  1. A chemical that is secreted by an animal, especially an insect, and that influences the behavior or development of others of the same species.
The American Heritage® Stedman's Medical Dictionary Copyright © 2002, 2001, 1995 by Houghton Mifflin Company. Published by Houghton Mifflin Company.

pheromones in Science

pheromone

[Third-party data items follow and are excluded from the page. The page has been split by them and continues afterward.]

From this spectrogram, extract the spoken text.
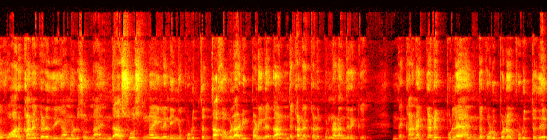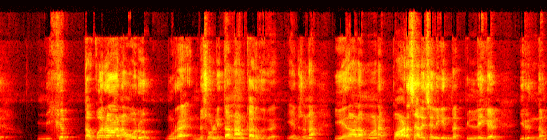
எவ்வாறு கணக்கெடுத்துக்காங்கன்னு சொன்னால் இந்த அசோஸ்மையில் நீங்கள் கொடுத்த தகவல் அடிப்படையில் தான் இந்த கணக்கெடுப்பு நடந்திருக்கு. இந்த கணக்கெடுப்பில் இந்த கொடுப்பனை கொடுத்தது மிக தவறான ஒரு முறை என்று சொல்லித்தான் நான் கருதுகிறேன். ஏன்னு சொன்னால் ஏராளமான பாடசாலை செல்கின்ற பிள்ளைகள் இருந்தும்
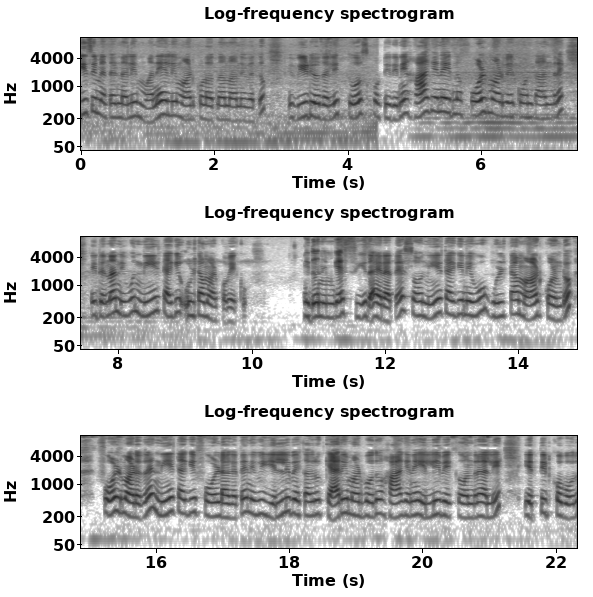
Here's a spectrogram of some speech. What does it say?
ಈಸಿ ಮೆಥಡ್ನಲ್ಲಿ ಮನೆಯಲ್ಲಿ ಮಾಡ್ಕೊಳ್ಳೋದನ್ನ ನಾನು ಇವತ್ತು ಈ ವಿಡಿಯೋದಲ್ಲಿ ತೋರಿಸ್ಕೊಟ್ಟಿದ್ದೀನಿ. ಹಾಗೆಯೇ ಇದನ್ನ ಫೋಲ್ಡ್ ಮಾಡಬೇಕು ಅಂತ ಅಂದರೆ ಇದನ್ನು ನೀವು ನೀಟಾಗಿ ಉಲ್ಟಾ ಮಾಡ್ಕೋಬೇಕು. ಇದು ನಿಮಗೆ ಸೀದಾ ಇರತ್ತೆ. ಸೊ ನೀಟಾಗಿ ನೀವು ಉಲ್ಟಾ ಮಾಡಿಕೊಂಡು ಫೋಲ್ಡ್ ಮಾಡಿದ್ರೆ ನೀಟಾಗಿ ಫೋಲ್ಡ್ ಆಗುತ್ತೆ. ನೀವು ಎಲ್ಲಿ ಬೇಕಾದರೂ ಕ್ಯಾರಿ ಮಾಡ್ಬೋದು. ಹಾಗೆಯೇ ಎಲ್ಲಿ ಬೇಕು ಅಂದರೆ ಅಲ್ಲಿ ಎತ್ತಿಟ್ಕೋಬೋದು.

[fĕrə-mōn′]
  1. A chemical secreted by an animal that influences the behavior or development of other members of the same species. Queen bees, for example, give off a pheromone that prevents other females in the hive from becoming sexually mature, with the result that only the queen bee mates and lays eggs. In many animal species, pheromones are used to establish territory and attract mates.
A Closer Look: The release of pheromones is one of various forms of nonverbal communication many animals use to transmit messages to other members of the same species. The complex molecular structure of pheromones allows these chemical messages to contain a great deal of often very specific information. The pheromone released by sexually receptive silkworm moths, first isolated in the 1950s, is one of the best-studied examples. The pheromone bombykol, released by the female from a gland in her belly, is detectable by male silkworm moths up to several kilometers away. The male identifies the chemical in the environment with tiny receptors at the tip of his antennae and is then able to hone in on the female. Hornets, when disturbed, release an alarm pheromone that calls other hornets to their aid. Female mice pheromones may excite a male mouse to mate immediately. In addition to producing instinctive behavioral responses, pheromones can also produce changes in an animal's physiology, spurring the onset of puberty or bringing on estrus. Pheromones used by animals, such as cats and dogs, to mark territory can convey information about an animal's species, gender, age, social and reproductive status, size, and even when it was last in the area. But can humans communicate via chemicals, too? In the 1970s Martha McClintock showed that the menstrual cycles of women living closely together in dormitories tended to become synchronized, an effect thought by some to be mediated by pheromones. Despite such evidence, no pheromone receptors have yet been found in humans.
The American Heritage® Science Dictionary Copyright © 2011. Published by Houghton Mifflin Harcourt Publishing Company. All rights reserved.

pheromones in Culture

pheromones

[(fer-uh-mohns)]

Small molecules that, when released by one organism, act as chemical signals to induce a certain behavior in another organism. Scents that attract animals to each other in a mating process are an example of pheromones.

The New Dictionary of Cultural Literacy, Third Edition Copyright © 2005 by Houghton Mifflin Harcourt Publishing Company. Published by Houghton Mifflin Harcourt Publishing Company. All rights reserved.